"When I’m in Portugal l fish from dawn till dusk, with a four-hour break for lunch in a local restaurant, After all, the fish need a siesta too."

To discover more about fantastic fishing holidays in Portugal - and golf holidays too, contact Phil:


Phil Pembroke’s top tips

1. Take lots of water to drink when fishing during the summer, otherwise you won't last long enough to remember the last fish you caught.

2. Best spots for angling in a place new to you are those that contain litter from local anglers e.g. empty sweetcorn tins. But clean up the litter when you leave, even if it's not yours.

3. Most fish in Portugal have never been caught before and so whatever baits and tactics work well in the UK will work even better in Portugal. I use sweetcorn, luncheon meat and nuts. Go heavier than you would in the UK. I use a 15lb braid line with a 25lb leader.

4. Always purchase a license. lt's reasonably priced and if you fail to present one to a policeman they can confiscate your equipment. An older freshwater fishing licence is shown below.

5. Pack your rods in plastic tubes from a local tackle shop, to protect them. Charter airlines may charge £30 extra to carry these large items, but there is no weight limit.


SARGO Has a bream-type shape and can grow up to 35cm and weighs up to 3kg. Silver in colour with dark blue on its head and back. Baits used to catch it include shrimp, worms and crabs. Fish for them at rocky crevices.

ROBALO Also known as sea bass, it is a restaurant favourite. Catch it in the summer when they come closer to the shore to feed. Young bass will travel up the river in shoals. They are attracted to estuaries by warmer water; better feeding conditions and the reduced risk of being eaten by another predator. Favourite baits are sardine, crab, and shrimp.

Also known as anchovy, it is the biggest fish of coastaI waters, growing 50cm
long on average and weighing up to 12kg. lt has a silver flank with a dark back and can be found in large shoals in coastal waters in the summer, mainly in the south as it arrives with the Gulf Stream. From a boat use strong tackle if the sea is choppv, with 200g weights for bottom fishing and a steel trace attached to a sardine or whole mackerel hook bait.

Also known as sole, it's a dark, mottled brown flatfish, with a maximum length of inhabits moderate depths and is found in most areas.
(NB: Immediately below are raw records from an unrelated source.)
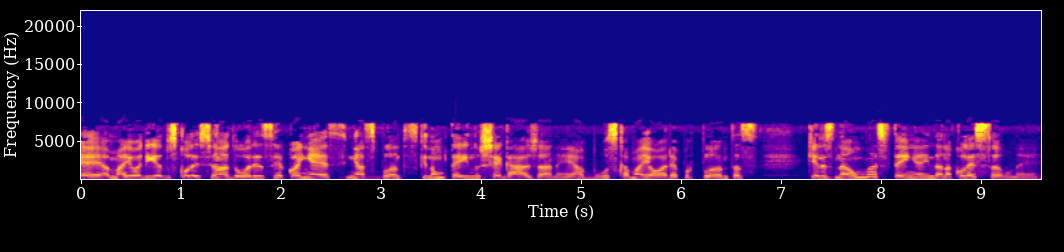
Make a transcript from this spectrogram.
É, a maioria dos colecionadores reconhecem as plantas que não tem no chegar já, né? A busca maior é por plantas que eles não as têm ainda na coleção, né?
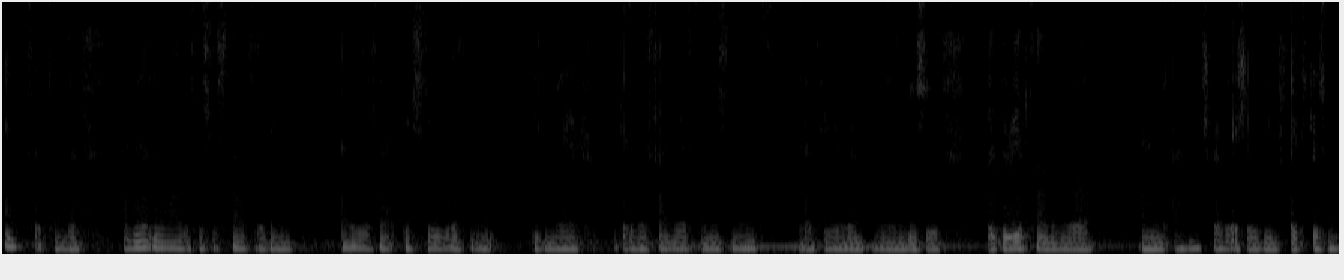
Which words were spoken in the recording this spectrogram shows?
10th September, and I don't know why this issue started again. Earlier that issue wasn't even there because of those triangle exclamation marks that appear whenever there's an issue with the real time as well, and I'm not sure if the issue is being fixed or something.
The best times to fish for it are at night in spring and summer at low tide

Another restaurant favourite. lt is dark ash to yellow orange in colour with
matching spots and grows between 35cm-45cm. They can weigh up to 2kg. lt is caught from beaches in shallower waters. Night-time is best since it is most active at low tide and most baits are good.

Its name comes from the distinctive spot between its eyes. lt grows to 40cm and is grey/blue with a blue-ish black and silver tummy. Baits to use are sea
snail, crab and shrimp. Twilight is the best time to catch them and at night in the summer.

Grows to 30cm and is silver with a darker shade around the back and head.
Found in shoals all year, around southern Portugal. Baits to use include squid, worm and clams.

Bream-like in shape this fish will put up a fight. lt is whitish in colour with brown tones and a black patch around the head. lt grows to 45cm but the average size is 20cm.

This horse mackerel fish is long and sleek and will average 20cm in length. Silver, with darker blue on the back, head and tail, it often makes a noise with its teeth and is found in shoals aII along the coast to moderate depths. It comes closer to the shore in summer when it enters the river estuaries. An easy catch, the best way is with a float, using worms at night in the summer with sardine or mackerel hook bait, and a lamp for attraction.

Click here to download article as a PDF file                                                                            Click here to return to home page